    In the South these charges are the third-highest in the EU and amount to one third of a user’s bill.[3]

  4. In capitalist markets, each company only seeks profit in its specific field. Each operator expects a return on their investment. Holistic approaches to energy consumption are therefore rendered impossible under capitalism, as a reduction in energy usage would run counter to the economic interest of the capitalists.

    Irish households consume 7% more energy than the EU average. It is important to note that this is not a moral failing, but reflective of the poor insulation of houses on the island of Ireland. A mere 12% of these homes can achieve an A or B rating, which is an acceptable level of insulation.

    In the North, it is estimated that every £1 in £4 spent on energy is wasted/lost. Similarly, in the North the average Energy Efficiency Rating for a dwelling is band D.

Policies

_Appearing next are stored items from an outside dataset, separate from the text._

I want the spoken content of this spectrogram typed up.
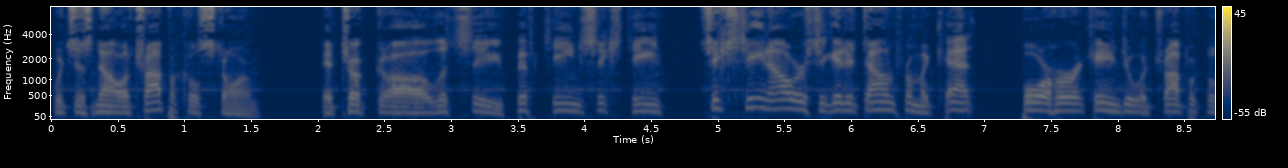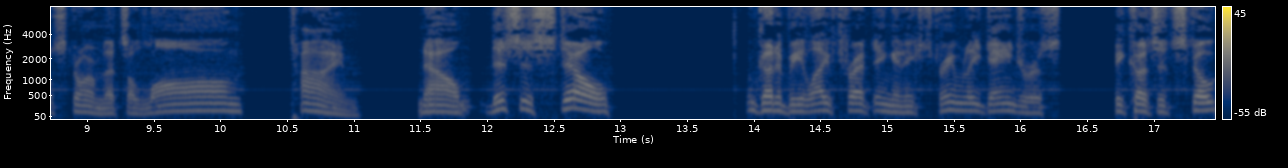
which is now a tropical storm, it took, uh, let's see, 15, 16, 16 hours to get it down from a Cat 4 hurricane to a tropical storm. That's a long time. Now, this is still going to be life threatening and extremely dangerous because it's still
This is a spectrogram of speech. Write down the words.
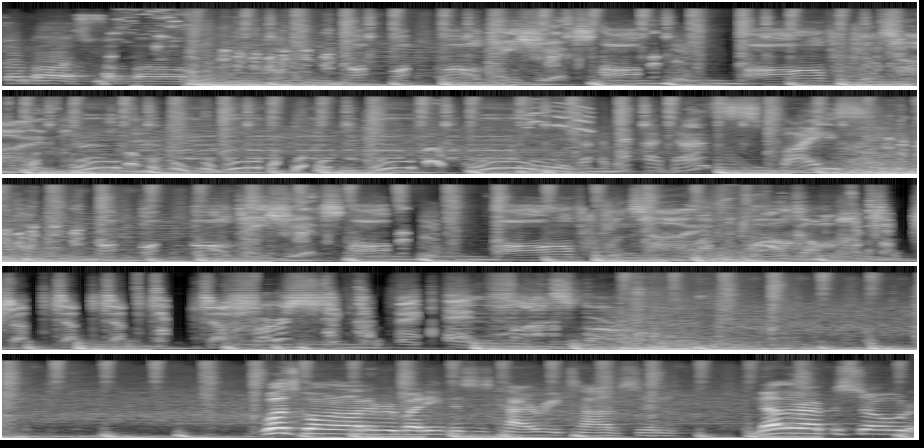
football is football. All Patriots, all, all the time. Ooh, that, that's spicy. All Patriots, all, all the time. Welcome to, to, to, to First and Foxborough. What's going on, everybody? This is Khari Thompson. Another episode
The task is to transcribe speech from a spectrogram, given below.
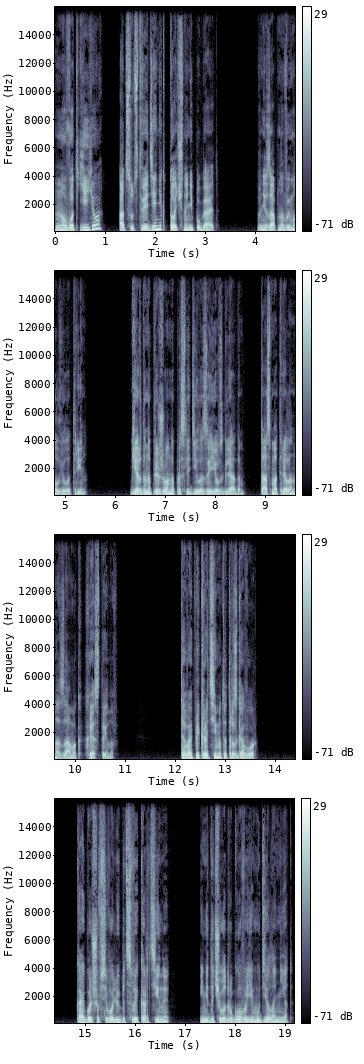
Но вот ее отсутствие денег точно не пугает», — внезапно вымолвила Трин. Герда напряженно проследила за ее взглядом. Та смотрела на замок Хестейнов. Давай прекратим этот разговор. Кай больше всего любит свои картины, и ни до чего другого ему дела нет.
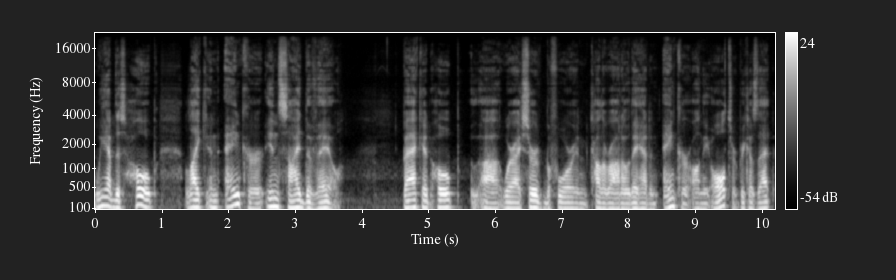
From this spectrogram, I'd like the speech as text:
we have this hope like an anchor inside the veil. Back at Hope, uh, where I served before in Colorado, they had an anchor on the altar because that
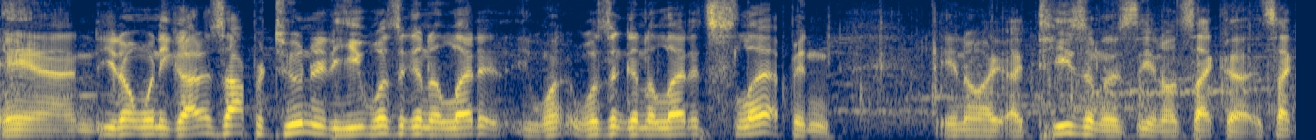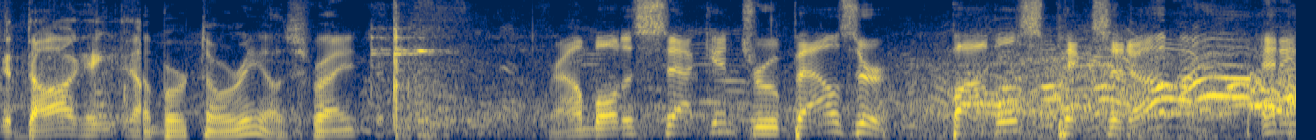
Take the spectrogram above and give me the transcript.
And you know, when he got his opportunity, he wasn't going to let it. He wasn't going to let it slip. And you know, I, I tease him as you know, it's like a it's like a dog. Hang, uh, Alberto Rios, right? Ground ball to second. Drew Bowser bobbles, picks it up, and he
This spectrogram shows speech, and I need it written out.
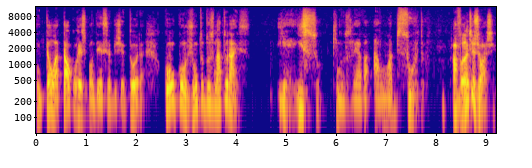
então, a tal correspondência objetora com o conjunto dos naturais. E é isso que nos leva a um absurdo. Avante, Jorge.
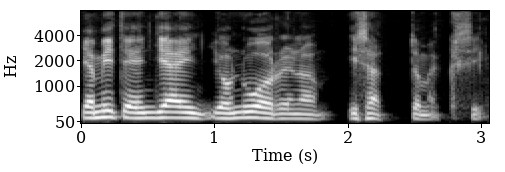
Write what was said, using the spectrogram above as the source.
ja miten jäin jo nuorena isättömäksi.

The government proposal to give energy companies €200 per consumer to cut energy bills is too little and too late.  Companies will pocket this subsidy while pushing up prices.

People Before Profit propose the following measures.

  1. End investment in fossil fuel infrastructure – including plans for 4-7 new gas plants – and invest instead in energy efficiency and renewables, including public research and development funding for tidal and truly ‘green’ hydrogen. Ban the development of more data centres which are due to use 30% of our total electricity demand by 2030.
  2. We call for governments in both Leinster House and Stormont to impose an immediate price cap order on energy companies. This cap would force these companies to produce gas and electricity at the price level of early 2021. A social cap should also be imposed on these companies (e.g. 2% rate of profit). At EU level, Ireland must join with France, Spain and Greece in backing price controls on energy and overhaul the energy market to deliver on climate action and affordable energy.[4]
  3. The energy industry should be taken into public ownership and a 32 county not-for-profit energy company focused on immediate climate action and ending energy poverty. This would allow for the re-integration of production, supply, transmission and distribution and end the for-profit market for energy.
  4. A public not-for-profit company should be created in order to undertake cheap retrofitting of housing across the island. This scheme would bring major benefits in both rural and urban areas, such as the creation of high quality jobs, Ireland becoming a global leader in high-quality warm and green housing, as well as wider social benefits for both physical and mental health, especially among children and the elderly.
  5. The carbon tax should be abolished. Ireland must instead introduce taxes on the biggest polluters. It is unjust for ordinary households to shoulder the burden of taxation when the biggest polluters in cement, gas, coal and data centres paid only €6 under the EU ETS for years and only €20 before the pandemic. As it stands, The carbon tax is an unjust tax that hits the poorest in Irish society who are unable to afford in converting their homes to renewable sources of energy. Taxes on aviation, shipping and financial investment in fossil fuels should be implemented before taxes on inflexible household heating systems. People Before Profit’s policy of climate justice entails shifting the burden to the biggest companies who should be forced to switch to more energy efficient and renewable forms of energy production.
  6. A temporary reduction in VAT of fuel for households and small businesses as has been undertaken in Spain and elsewhere in the EU. VAT is an indirect tax that disproportionately impacts the poorer sections of society especially when the Irish government have not taken the measures required to enable people to obtain energy from sources other than fossil fuels.
  7. The extra costs imposed on prepaid meter users should be abolished. 30,000 homes, or almost half of all customers of electricity in the North use PAYG meters.

 

[1] https://www.publichealth.ie/files/file/FuelPoverty_0.pdf

[2] https://www.rte.ie/news/2021/0430/1213042-cso-excess-deaths/

[3] https://www.bonkers.ie/blog/gas-electricity/why-are-energy-prices-increasing/

[4] https://www.independent.ie/business/world/spain-and-france-lead-calls-for-brussels-action-to-address-rising-energy-costs-40917197.html